The analysis of the impact of these initiatives shows very mixed results as, depending on circumstances, “smallholders may lose their land to investors, they may suffer from land competition from migration of people from other areas to the corridors and in some situations they may enable smallholders to capture the benefits of market access. Competition with large commercial farms may render smallholder farming for commodity crops such as maize uncompetitive – however smallholders may move into more specialized markets for tree crops, vegetables, etc. and thus benefit from the new development”. To this should however be added: (i) that it takes time, knowledge and investment to move to these specialised markets, a reality which limits considerably the number of smallhoders who actually adapt to new conditions created by corridors and (ii) that smallholder farmers who live outside of these corridors do not, of course, capture any benefit from them and may even suffer from their competition.

The authors of the study conclude by writing that “a two tier farming system might emerge with i) increased prosperity for farmers practicing modern agriculture and integrated with markets in areas served by corridors, and ii) further marginalization of subsistence farmers in the hinterlands who could not benefit from infrastructure developments. In many cases, the future of subsistence smallholders in hinterland areas would be very precarious and they would be faced with little alternative other than to abandon agriculture and move to urban areas or seek employment as workers on farms in more favored areas”.

In other words and not surprisingly, the same approach gives the same unsatisfactory results today as thirty years ago! Yet, you can bet that, those who make profits from constructing roads, irrigation schemes and who sell agricultural inputs will always lobby and push for a new avatar of this approach to be implemented, rather than searching for better and more inclusive alternatives - which exist - that can combine production, hunger eradication and sustainability.

So after pockets, corridors, what will be the next panacea emerging in the years to come?


To know more:

  1. -Byiers B. et al., Agricultural Growth Corridors Mapping potential research gaps on impact, implementation and institutions, ECDPM/ISPC/CGIAR, 2016

Earlier articles on related to the topic:

  1. -The World Economic Forum’s “New Vision for Agriculture” is moving ahead on the ground…, 2017

  2. -AfDB’s new agricultural strategy: for a so-called “modern” agriculture that will be neither sustainable nor inclusive and will only benefit a minority, 2016

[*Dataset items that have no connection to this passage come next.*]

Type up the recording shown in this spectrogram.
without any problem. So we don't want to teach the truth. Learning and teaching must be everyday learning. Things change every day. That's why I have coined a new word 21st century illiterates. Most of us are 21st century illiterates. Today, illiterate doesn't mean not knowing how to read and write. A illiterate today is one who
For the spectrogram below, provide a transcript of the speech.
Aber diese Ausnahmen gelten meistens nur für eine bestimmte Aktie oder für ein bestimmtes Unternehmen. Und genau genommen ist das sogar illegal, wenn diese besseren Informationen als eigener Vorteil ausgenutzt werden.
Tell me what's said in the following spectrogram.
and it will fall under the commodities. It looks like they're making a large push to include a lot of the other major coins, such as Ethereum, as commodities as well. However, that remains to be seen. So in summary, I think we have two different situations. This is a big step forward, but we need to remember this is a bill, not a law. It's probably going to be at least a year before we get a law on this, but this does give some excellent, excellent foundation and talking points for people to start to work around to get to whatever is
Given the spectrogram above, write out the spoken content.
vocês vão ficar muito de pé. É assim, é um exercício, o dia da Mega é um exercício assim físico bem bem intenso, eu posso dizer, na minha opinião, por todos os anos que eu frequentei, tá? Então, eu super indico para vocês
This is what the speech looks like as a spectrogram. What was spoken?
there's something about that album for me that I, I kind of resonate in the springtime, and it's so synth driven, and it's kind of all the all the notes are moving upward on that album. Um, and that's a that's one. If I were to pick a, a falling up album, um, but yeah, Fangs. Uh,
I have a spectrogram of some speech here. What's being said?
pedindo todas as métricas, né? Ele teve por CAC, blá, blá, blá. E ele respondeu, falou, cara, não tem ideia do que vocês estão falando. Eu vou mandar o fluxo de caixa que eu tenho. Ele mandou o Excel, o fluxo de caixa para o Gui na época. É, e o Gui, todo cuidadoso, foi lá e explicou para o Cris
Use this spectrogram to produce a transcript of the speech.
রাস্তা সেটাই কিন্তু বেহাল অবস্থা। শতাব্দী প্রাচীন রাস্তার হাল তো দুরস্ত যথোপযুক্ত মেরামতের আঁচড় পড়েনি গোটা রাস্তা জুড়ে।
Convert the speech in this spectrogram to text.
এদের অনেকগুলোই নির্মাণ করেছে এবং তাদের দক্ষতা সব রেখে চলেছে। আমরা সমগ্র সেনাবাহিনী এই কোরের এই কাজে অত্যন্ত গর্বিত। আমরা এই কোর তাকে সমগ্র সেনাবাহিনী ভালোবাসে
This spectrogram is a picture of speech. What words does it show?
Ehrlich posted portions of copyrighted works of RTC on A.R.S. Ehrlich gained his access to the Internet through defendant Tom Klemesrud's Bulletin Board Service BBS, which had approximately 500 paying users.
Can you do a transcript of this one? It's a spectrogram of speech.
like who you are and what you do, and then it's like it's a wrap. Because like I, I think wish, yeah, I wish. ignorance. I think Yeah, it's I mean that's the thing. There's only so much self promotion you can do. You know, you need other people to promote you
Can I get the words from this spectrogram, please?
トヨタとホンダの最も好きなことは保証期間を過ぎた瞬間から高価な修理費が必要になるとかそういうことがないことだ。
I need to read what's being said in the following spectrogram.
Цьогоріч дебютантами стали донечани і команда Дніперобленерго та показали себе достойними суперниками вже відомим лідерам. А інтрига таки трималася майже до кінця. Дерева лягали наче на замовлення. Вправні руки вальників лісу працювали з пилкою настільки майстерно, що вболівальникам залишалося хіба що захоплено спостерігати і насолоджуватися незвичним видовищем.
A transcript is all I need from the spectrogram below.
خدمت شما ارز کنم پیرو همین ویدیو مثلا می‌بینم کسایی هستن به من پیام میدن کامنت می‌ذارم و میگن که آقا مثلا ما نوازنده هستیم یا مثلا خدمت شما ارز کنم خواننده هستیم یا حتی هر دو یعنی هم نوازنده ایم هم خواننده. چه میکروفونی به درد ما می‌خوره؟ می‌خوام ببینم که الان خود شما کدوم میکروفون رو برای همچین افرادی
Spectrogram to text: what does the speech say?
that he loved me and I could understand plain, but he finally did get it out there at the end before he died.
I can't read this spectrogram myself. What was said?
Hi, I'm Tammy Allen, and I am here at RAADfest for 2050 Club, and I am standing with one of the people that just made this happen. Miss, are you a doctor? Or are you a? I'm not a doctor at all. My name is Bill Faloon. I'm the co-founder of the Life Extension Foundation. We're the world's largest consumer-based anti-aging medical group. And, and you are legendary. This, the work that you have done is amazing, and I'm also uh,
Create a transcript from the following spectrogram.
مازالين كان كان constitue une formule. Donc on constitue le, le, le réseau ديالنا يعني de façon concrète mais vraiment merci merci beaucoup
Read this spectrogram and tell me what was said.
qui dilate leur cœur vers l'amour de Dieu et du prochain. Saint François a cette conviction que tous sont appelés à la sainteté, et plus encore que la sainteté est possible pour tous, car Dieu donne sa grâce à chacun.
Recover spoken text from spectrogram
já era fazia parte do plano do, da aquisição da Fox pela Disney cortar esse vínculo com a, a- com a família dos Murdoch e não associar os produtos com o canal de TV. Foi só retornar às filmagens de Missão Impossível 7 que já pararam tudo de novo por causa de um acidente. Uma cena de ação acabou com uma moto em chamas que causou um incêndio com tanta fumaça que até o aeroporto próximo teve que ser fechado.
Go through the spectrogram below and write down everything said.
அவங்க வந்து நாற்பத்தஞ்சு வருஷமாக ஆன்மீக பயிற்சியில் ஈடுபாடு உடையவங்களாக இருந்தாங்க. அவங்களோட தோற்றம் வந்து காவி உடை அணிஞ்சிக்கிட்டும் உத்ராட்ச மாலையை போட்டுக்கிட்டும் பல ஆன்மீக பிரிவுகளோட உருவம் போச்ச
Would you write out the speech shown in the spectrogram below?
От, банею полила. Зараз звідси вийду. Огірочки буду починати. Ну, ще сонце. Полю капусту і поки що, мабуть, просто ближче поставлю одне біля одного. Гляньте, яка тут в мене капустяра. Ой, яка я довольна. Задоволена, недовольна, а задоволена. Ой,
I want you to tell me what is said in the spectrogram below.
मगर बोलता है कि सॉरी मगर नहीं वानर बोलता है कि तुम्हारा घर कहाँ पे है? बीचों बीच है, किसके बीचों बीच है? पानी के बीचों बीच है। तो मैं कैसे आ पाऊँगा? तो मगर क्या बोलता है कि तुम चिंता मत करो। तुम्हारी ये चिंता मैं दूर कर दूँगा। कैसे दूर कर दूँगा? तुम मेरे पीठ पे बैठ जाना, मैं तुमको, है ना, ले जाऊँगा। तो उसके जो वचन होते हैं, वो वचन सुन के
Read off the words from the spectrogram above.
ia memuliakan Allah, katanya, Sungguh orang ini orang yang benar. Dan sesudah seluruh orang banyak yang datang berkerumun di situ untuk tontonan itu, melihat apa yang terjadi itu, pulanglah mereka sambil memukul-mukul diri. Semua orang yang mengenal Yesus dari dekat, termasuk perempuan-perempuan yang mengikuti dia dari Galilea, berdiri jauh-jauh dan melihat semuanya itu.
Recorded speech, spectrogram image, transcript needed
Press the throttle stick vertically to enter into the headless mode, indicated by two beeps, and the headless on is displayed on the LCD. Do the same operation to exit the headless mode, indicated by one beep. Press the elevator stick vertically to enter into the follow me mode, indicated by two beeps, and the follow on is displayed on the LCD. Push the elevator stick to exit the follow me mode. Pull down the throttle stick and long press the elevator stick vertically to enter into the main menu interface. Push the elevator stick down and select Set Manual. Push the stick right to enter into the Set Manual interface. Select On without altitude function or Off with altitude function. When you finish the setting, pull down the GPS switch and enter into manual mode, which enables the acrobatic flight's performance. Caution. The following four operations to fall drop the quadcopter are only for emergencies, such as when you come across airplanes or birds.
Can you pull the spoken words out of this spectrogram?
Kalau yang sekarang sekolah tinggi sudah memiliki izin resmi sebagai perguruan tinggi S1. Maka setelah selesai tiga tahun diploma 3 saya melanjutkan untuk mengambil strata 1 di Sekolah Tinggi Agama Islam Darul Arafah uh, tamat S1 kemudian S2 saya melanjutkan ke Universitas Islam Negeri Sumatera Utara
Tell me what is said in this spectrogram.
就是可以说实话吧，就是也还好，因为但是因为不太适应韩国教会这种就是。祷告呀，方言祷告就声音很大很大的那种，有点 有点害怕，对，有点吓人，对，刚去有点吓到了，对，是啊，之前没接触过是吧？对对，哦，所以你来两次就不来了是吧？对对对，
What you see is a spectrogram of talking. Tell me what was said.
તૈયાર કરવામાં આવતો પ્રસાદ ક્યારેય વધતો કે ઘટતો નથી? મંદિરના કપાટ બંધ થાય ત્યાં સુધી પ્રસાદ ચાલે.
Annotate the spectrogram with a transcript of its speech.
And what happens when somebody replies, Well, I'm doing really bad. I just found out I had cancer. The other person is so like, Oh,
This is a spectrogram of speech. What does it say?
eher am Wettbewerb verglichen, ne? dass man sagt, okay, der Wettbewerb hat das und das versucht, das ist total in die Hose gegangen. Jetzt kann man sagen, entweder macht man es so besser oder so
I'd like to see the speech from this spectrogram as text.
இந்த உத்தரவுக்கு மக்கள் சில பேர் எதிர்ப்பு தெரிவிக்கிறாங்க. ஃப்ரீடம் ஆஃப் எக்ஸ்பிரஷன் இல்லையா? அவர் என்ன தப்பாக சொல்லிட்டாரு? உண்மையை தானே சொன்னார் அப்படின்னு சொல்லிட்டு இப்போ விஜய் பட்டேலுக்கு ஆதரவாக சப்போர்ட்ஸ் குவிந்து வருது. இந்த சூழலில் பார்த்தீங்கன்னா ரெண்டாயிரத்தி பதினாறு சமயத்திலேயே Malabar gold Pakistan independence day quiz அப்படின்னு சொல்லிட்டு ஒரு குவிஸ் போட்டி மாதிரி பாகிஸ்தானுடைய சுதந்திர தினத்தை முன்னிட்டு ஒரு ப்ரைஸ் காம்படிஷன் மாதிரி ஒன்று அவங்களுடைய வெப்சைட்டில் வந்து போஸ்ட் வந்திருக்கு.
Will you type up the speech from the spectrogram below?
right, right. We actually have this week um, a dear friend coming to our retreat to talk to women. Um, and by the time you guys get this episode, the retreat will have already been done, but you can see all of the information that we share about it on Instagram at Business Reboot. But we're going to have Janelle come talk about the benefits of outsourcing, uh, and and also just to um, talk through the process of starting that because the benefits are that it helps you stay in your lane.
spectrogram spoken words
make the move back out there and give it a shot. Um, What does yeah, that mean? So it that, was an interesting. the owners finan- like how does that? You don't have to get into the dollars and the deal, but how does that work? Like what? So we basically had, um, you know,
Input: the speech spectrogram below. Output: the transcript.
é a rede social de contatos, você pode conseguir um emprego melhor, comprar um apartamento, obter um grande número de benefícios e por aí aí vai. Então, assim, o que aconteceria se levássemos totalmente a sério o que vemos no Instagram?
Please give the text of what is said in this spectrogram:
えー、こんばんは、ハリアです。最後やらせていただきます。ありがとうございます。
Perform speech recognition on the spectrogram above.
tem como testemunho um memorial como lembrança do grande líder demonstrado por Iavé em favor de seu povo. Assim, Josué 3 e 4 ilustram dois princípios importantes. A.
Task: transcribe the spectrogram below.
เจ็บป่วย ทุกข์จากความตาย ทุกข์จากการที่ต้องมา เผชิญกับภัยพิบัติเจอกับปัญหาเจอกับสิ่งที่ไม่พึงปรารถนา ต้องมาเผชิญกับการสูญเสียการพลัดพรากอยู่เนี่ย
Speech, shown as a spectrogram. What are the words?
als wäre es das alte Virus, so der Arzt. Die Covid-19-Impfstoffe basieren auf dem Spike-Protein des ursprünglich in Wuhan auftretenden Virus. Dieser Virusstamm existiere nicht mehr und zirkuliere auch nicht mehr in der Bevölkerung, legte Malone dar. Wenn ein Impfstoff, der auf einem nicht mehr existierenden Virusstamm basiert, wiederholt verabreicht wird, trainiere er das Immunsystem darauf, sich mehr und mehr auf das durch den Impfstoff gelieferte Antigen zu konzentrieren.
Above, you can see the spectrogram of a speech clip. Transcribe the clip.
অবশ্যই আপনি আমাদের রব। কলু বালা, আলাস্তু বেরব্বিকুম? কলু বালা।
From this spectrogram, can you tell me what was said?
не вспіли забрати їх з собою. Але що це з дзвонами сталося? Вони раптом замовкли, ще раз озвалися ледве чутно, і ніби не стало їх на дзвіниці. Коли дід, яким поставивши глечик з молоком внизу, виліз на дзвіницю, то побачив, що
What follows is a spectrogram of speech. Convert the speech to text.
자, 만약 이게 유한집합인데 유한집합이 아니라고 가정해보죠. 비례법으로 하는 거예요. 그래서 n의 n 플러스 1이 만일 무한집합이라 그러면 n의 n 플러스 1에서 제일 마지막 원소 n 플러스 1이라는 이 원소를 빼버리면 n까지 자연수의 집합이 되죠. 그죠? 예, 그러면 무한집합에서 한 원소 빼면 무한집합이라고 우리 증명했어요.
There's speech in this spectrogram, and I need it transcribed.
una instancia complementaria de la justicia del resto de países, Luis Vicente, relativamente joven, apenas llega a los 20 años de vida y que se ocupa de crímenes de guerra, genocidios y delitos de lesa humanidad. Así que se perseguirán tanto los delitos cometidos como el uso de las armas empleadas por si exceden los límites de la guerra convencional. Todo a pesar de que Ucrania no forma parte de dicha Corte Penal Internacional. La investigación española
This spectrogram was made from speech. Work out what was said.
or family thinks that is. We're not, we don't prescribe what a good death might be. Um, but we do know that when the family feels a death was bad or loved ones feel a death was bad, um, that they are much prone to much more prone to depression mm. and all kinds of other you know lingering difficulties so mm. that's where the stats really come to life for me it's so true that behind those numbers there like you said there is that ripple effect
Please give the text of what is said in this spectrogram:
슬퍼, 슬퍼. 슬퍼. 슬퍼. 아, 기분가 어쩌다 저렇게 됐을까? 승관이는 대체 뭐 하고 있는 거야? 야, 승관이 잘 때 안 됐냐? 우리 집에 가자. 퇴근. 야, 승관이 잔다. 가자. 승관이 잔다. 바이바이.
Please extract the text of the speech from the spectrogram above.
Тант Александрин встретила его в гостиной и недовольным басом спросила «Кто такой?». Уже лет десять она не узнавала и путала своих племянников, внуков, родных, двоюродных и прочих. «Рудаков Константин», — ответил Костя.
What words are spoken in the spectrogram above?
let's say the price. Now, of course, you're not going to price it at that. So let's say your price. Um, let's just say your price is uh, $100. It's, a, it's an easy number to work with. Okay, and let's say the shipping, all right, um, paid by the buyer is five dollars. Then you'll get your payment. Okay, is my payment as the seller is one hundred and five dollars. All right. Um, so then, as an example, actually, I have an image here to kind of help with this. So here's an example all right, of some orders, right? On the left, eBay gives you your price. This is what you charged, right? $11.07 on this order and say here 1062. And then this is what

  3. -Myths on hunger debunked, 2015

  4. -Seven principles for ending hunger sustainably, 2013

  5. -Food security: definition and drivers, 2013


Last update:    February 2017

For your comments and reactions: